Someone better check the IT department at the U.S. Chamber of Commerce because someone just got hold of a “confidential memo” and leaked it to us!
To: Board of Directors, U.S. Chamber of Commerce, Institute for Legal Reform
From: ILR Leadership, Staff
Date: October 11, 2017
Re: Every single time!
Well, the Center for Justice & Democracy is at it again. Another one of their reports is out, reviewing internal small business surveys. Yet again, it confirms that “lawsuits,” or the “cost” of lawsuits, is an issue of less importance to small businesses than almost anything else they could possibly imagine. And this time, CJ&D really decided to stick it to us by including our own small business index — which confirms the exact same thing. What is happening?! (I suppose we should at least thank CJ&D for compiling all these surveys in one place).

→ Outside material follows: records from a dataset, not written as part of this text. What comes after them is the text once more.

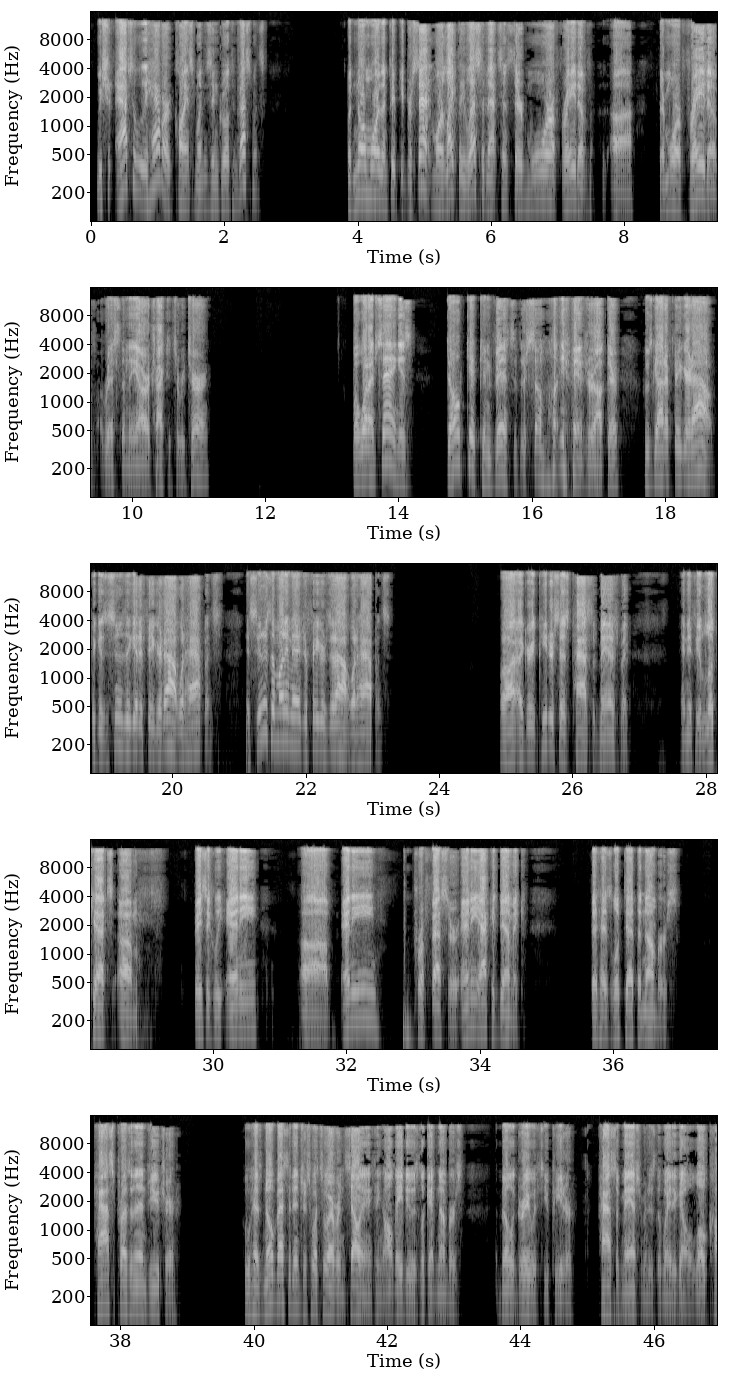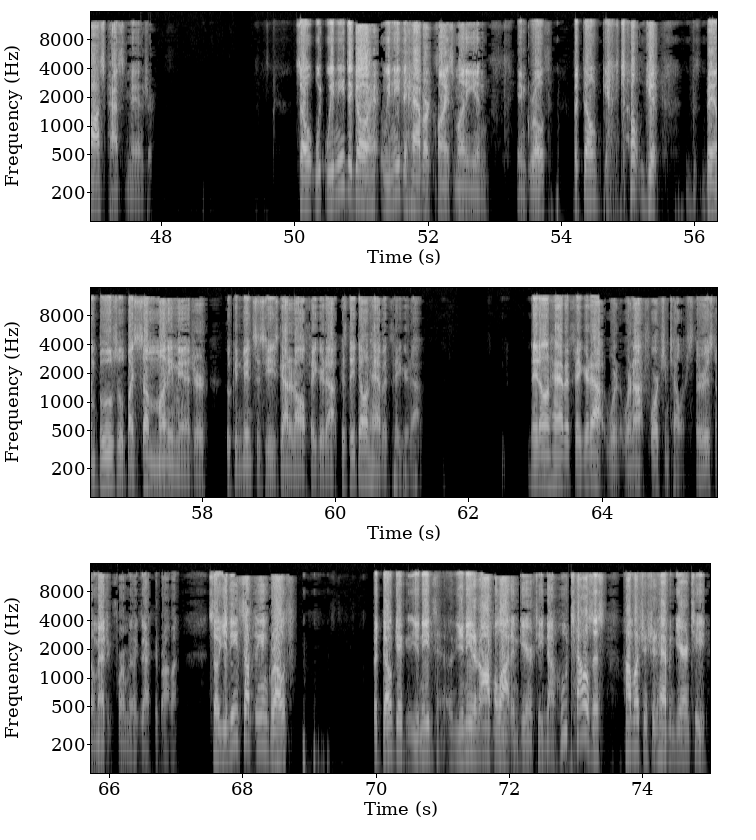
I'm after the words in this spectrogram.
We should absolutely have our clients' monies in growth investments. But no more than 50%, more likely less than that since they're more afraid of uh, they're more afraid of risk than they are attracted to return. But what I'm saying is don't get convinced that there's some money manager out there who's got it figured out. Because as soon as they get it figured out, what happens? As soon as the money manager figures it out, what happens? Well, I agree. Peter says passive management. And if you look at um, basically any uh, any professor, any academic that has looked at the numbers, past, present, and future, who has no vested interest whatsoever in selling anything, all they do is look at numbers. They'll agree with you, Peter, passive management is the way to go. Low cost passive manager. So we, we need to go. We need to have our clients' money in in growth, but don't don't get bamboozled by some money manager who convinces you he's got it all figured out because they don't have it figured out. They don't have it figured out. We're we're not fortune tellers. There is no magic formula, exactly, Brahma. So you need something in growth, but don't get you need you need an awful lot in guaranteed. Now, who tells us how much it should have in guaranteed?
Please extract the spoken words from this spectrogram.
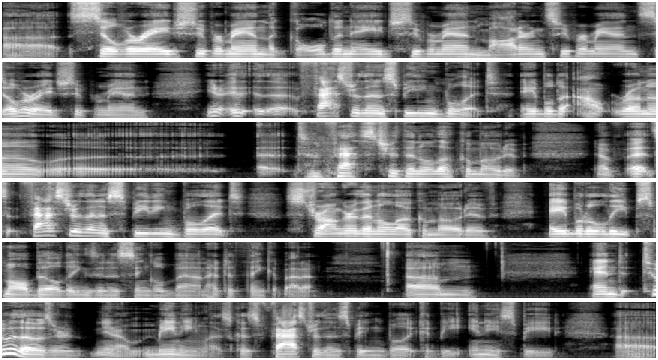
uh, silver age superman the golden age superman modern superman silver age superman. You know uh, faster than a speeding bullet able to outrun a uh, faster than a locomotive no, it's faster than a speeding bullet, stronger than a locomotive, able to leap small buildings in a single bound. I had to think about it. Um, And two of those are, you know, meaningless because faster than a speeding bullet could be any speed. Uh,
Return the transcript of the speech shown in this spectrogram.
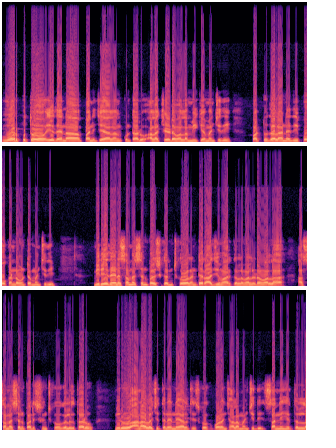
ఓర్పుతో ఏదైనా పని చేయాలనుకుంటారు. అలా చేయడం వల్ల మీకే మంచిది. పట్టుదల అనేది పోకుండా ఉంటే మంచిది. మీరు ఏదైనా సమస్యను పరిష్కరించుకోవాలంటే రాజీ మార్గంలో వెళ్ళడం వల్ల ఆ సమస్యను పరిష్కరించుకోగలుగుతారు. మీరు అనాలోచిత నిర్ణయాలు తీసుకోకపోవడం చాలా మంచిది. సన్నిహితుల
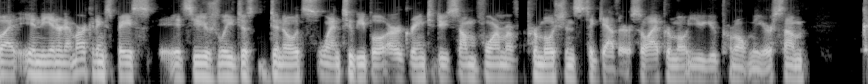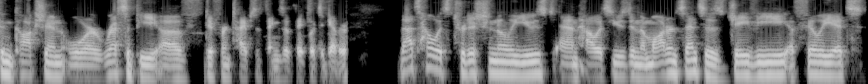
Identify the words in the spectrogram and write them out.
But in the internet marketing space, it's usually just denotes when two people are agreeing to do some form of promotions together. So I promote you, you promote me, or some concoction or recipe of different types of things that they put together. That's how it's traditionally used and how it's used in the modern sense is JV, affiliates,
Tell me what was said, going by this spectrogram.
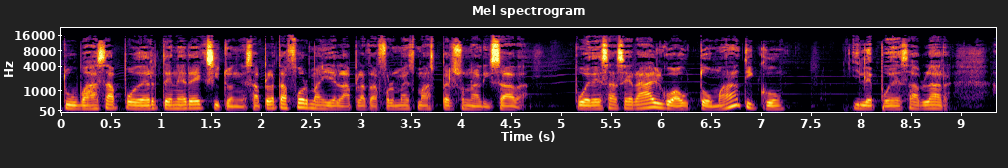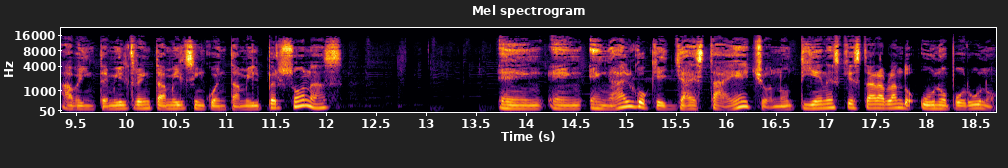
tú vas a poder tener éxito en esa plataforma y la plataforma es más personalizada puedes hacer algo automático y le puedes hablar a 20 mil, 30 mil, 50 mil personas en, en, algo que ya está hecho. No tienes que estar hablando uno por uno.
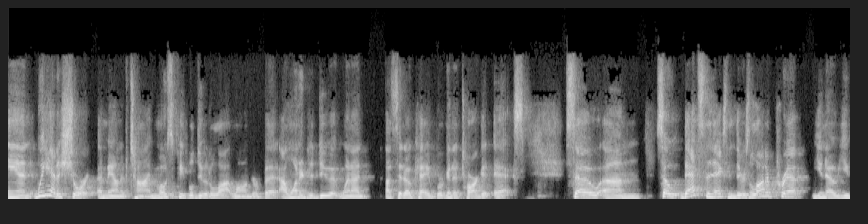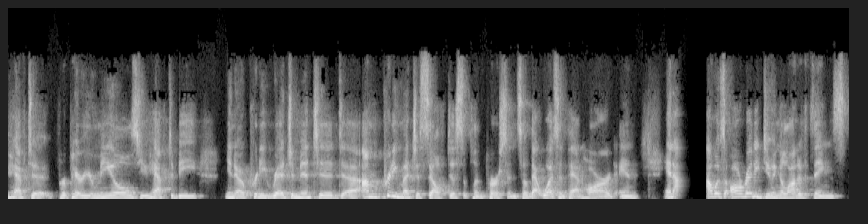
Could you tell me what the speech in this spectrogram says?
And we had a short amount of time. Most people do it a lot longer, but I wanted to do it when I I said, okay, we're going to target X. So, um, so that's the next thing. There's a lot of prep. You know, you have to prepare your meals. You have to be, you know, pretty regimented. Uh, I'm pretty much a self-disciplined person, so that wasn't that hard. And and I was already doing a lot of things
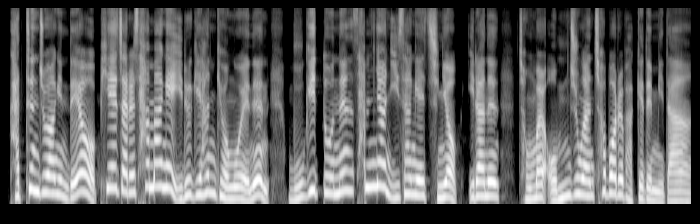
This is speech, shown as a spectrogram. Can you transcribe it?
같은 조항인데요. 피해자를 사망에 이르게 한 경우에는 무기 또는 3년 이상의 징역이라는 정말 엄중한 처벌을 받게 됩니다.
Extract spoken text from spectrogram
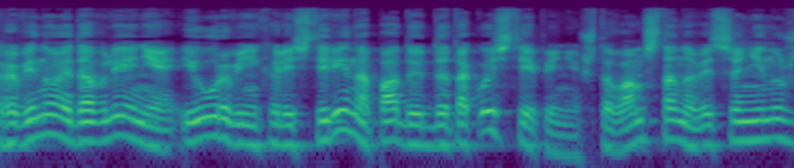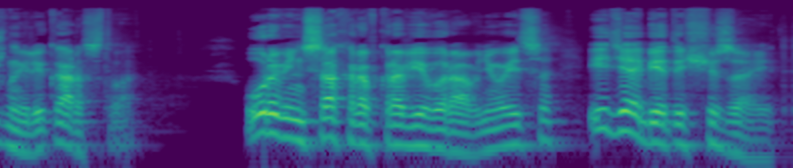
Кровяное давление и уровень холестерина падают до такой степени, что вам становятся не нужны лекарства. Уровень сахара в крови выравнивается, и диабет исчезает.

Look, we’ve tried everything. Using “real housewives” as bait for our “small business summit,” so at least we could ply as many as possible with disinformation. Using our own fake news outlets to push out our phony surveys, hoping to convince them to care. Aligning with other lobby groups, only to find out their work completely undermines us. We are running out of options!
As we all know, it’s been a challenge to coax small businesses into believing we care about them, when multi-million dollar corporate donors dominate our income stream, and we keep doing things directly against their interests. When it comes to issues like “litigation” and “lawsuits,” we seem to be drifting even further apart — no matter how many pop culture icons we pay to impress them.
As you know, in 1998, we were created ILR to pursue the Chamber’s “tort reform” agenda: protecting bad corporations from accountability, weakening the civil jury system and blocking the courthouse door for sick and injured Americans. But let’s face it, we want to block access to court for small businesses, too. They sue big companies a lot. Why would they want their own rights stripped away?
Of course, they don’t. That’s why, when we do surveys supporting “tort reform,” we can't ask small businesses what they think about the idea. We have to go to $100 million companies, and ask their in-house corporate lawyers who, as one expert put it, are “likely the very attorneys who experienced the professional embarrassment of losing at trial, naturally wanting to blame the states’ courts for their loss.” That’s just not honest.
Not sure what to do, but thanks for letting us vent. It’s been a frustrating few months!